Fiery Blast Kills 5 on I-95 in Maryland

Authorities reopened the northbound lanes of Interstate 95 early Wednesday after a fiery explosion killed five, tied up traffic for hours and left debris from mangled vehicles scattered over a major East Coast highway.


ELKRIDGE, Md. (AP) -- Authorities reopened the northbound lanes of Interstate 95 early Wednesday after a fiery explosion killed five, tied up traffic for hours and left debris from mangled vehicles scattered over a major East Coast highway.

The crash occurred at 3 p.m. Tuesday when a tanker carrying flammable material plunged off an overpass on Interstate 895, landing in the northbound lane of I-95, said Cpl. Rob Moroney of the Maryland State Police.

``There's still a lot of work to be done in reconstructing the accident scene. Until that work is completed, we don't know the cause of the accident or the crash,'' Cpl. Greg Prioleau said in a press conference early Wednesday.

Five vehicles burned down to their frames, said Gary McLhinney, chief of the Maryland Transportation Authority police. The tanker, two tractor trailers and two passenger vehicles were involved in the crash, located about six miles southwest of the city of Baltimore.

Police suspect one victim was in each car, though their findings were still preliminary. None of the victims had been identified.

The southbound lanes of I-95 opened Tuesday evening. The I-895 overpass opened early Wednesday, after officials deemed it structurally sound.

McLhinney said it appeared that nothing forced the tanker truck off the road and it did not appear to have swerved to avoid debris or another vehicle on the overpass.

A team of seven investigators from the National Transportation Safety Board was at the site. Investigators used hydraulic jaws and other equipment to pry apart the tangle of charred vehicles, said William Mould, a Howard County fire department spokesman.

``It's almost like looking at a junkyard, with parts of vehicles piled on top of each other,'' Mould said. ``With the foam piled on top of that, it's going to take a bit of time.''

Foam sprayed by firefighters covered all lanes of northbound I-95 and layered a white coating over mangled vehicles. The earth and grass on the east side of the road were scorched.

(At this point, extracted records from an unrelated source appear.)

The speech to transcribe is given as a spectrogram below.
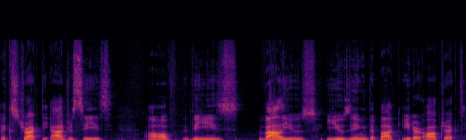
extract the addresses of these values using the Bach.iter object.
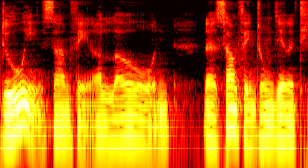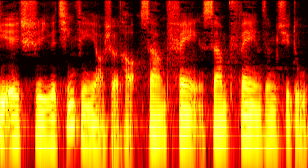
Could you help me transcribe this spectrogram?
doing something alone。那 something 中间的 th 是一个清辅音咬舌头，something，something 怎么去读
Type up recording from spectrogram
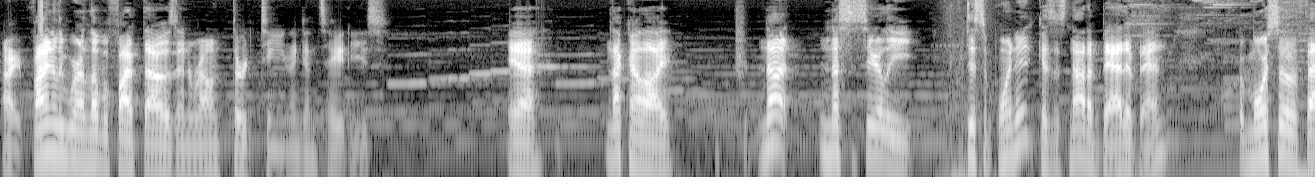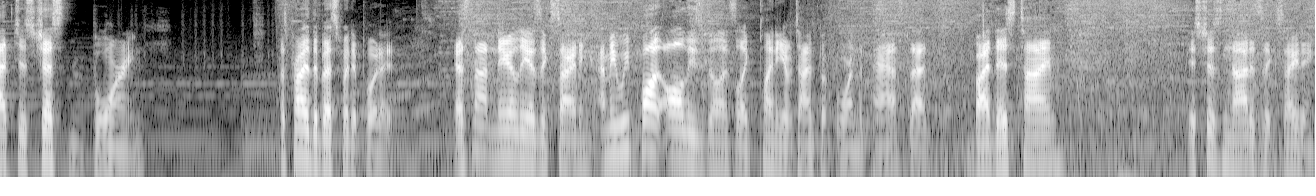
Alright, finally we're on level 5000, round 13 against Hades. Yeah, not gonna lie. Not necessarily disappointed because it's not a bad event, but more so the fact it's just boring. That's probably the best way to put it. It's not nearly as exciting. I mean, we fought all these villains like plenty of times before in the past that by this time, it's just not as exciting.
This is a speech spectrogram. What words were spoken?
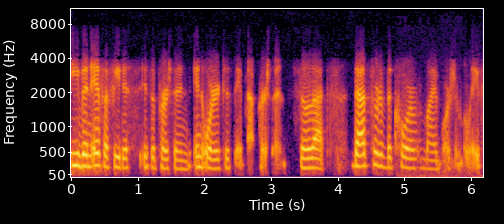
even if a fetus is a person in order to save that person. So that's that's sort of the core of my abortion beliefs.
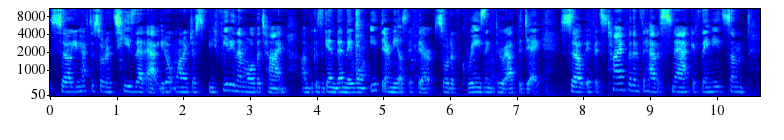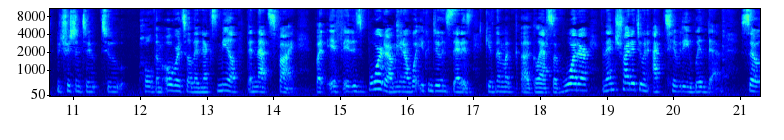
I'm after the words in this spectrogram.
so you have to sort of tease that out. You don't want to just be feeding them all the time um, because, again, then they won't eat their meals if they're sort of grazing throughout the day. So if it's time for them to have a snack, if they need some nutrition to, to hold them over till their next meal, then that's fine. But if it is boredom, you know, what you can do instead is give them a, a glass of water and then try to do an activity with them. So,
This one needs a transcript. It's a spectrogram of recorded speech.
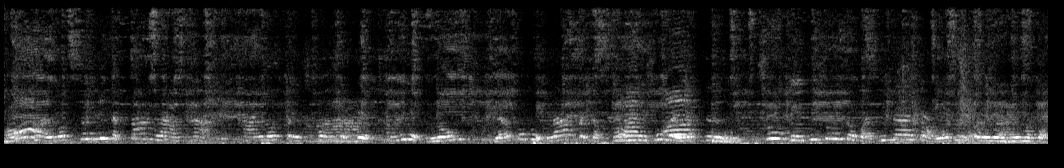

``The people in the cars never had a chance,'' said Dwane Roberts, a Baltimore truck driver who saw the tanker crash onto the road below.